padding onto the stack" then the DoH server should "pop it off the
stack". But the DoH server has no idea whether the padding was added by the
DoH client or whether it was in the original query given to the client. The
other thing to consider is that passing on padding may disclose that the
query probably travelled via DoH. Is that a concern given we're trying not to
disclose anything about the client?


** RFC8484 DNS Padding for GET requests

My first thought is that DNS padding should apply to both GET and POST
methods, but 4.1.1 says "Finally, a GET-based query ... and that padding is
omitted". Is "padding omitted" referring to DNS padding or base64url padding?
I presume base64url padding, but it's ambiguous.

For now the implementation doesn't add DNS padding for GET requests. Should I
change that?

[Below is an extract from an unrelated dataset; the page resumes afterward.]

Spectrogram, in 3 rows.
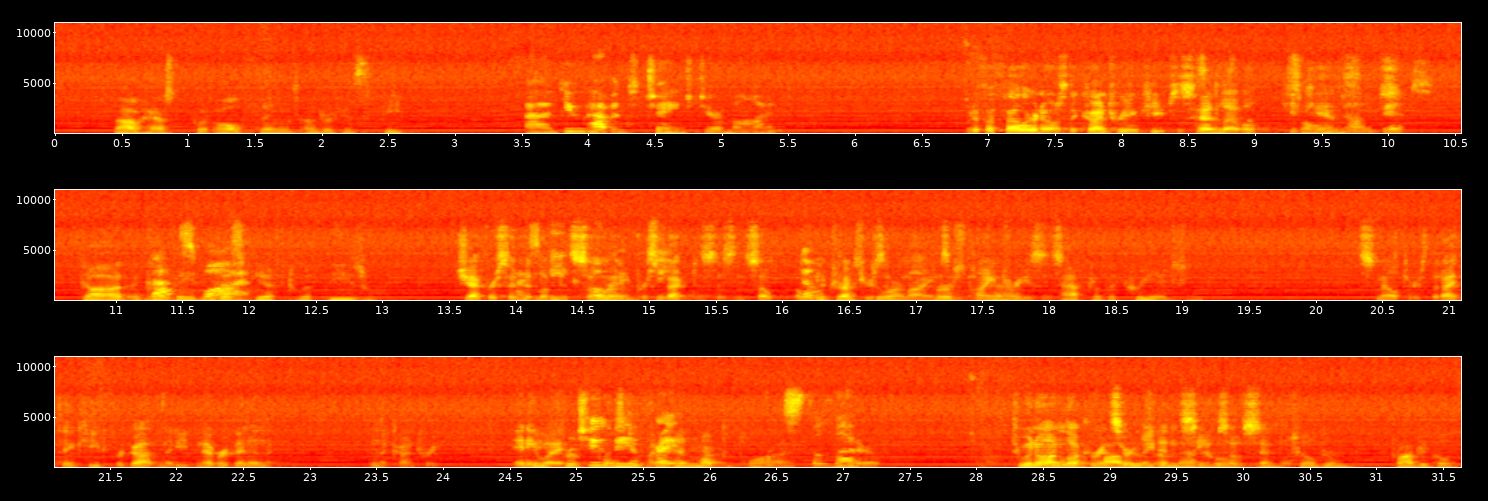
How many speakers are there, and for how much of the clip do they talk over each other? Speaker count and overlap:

** RFC8467 padding ambiguity with "closest multiples" and "a multiple"

I've sent this to dprive but maybe it's more appropriate here. This is a
truly minor nit about the precision of the text in 4.1. Nonetheless...

For clients the text says pad to the "closest multiple" but for servers the
text says pad to "a multiple". A literal interpretation is that servers can
use a padding value which may *not* be the closest multiple, but maybe 2 or 3
or 100 multiples?

My interpretation is that the intent is the same for both client and server,
namely that the padding should increase the size to the next multiple up as I
don't see anything else in the text that explains why larger multiples are of
value.

But it may be that a server is given latitude for some security or traffic
analysis reason I don't understand. Is that latitude in the text on purpose
and if so on what basis should a server exercise that latitude?

**

A naive answer to most of these questions is that the DoH channel is merely a
secure tunnel transporting a DNS blob. Leastwise I think the primordial DoH
implementations worked that way. But that genie was let out of the bottle
with the "Age" header modifications and DNS padding and possibly ECS. In
short DoH implementations are now expected to peer into the message and mess
with it.


I'm new to DoH so any and all clarification and corrections appreciated.


Mark.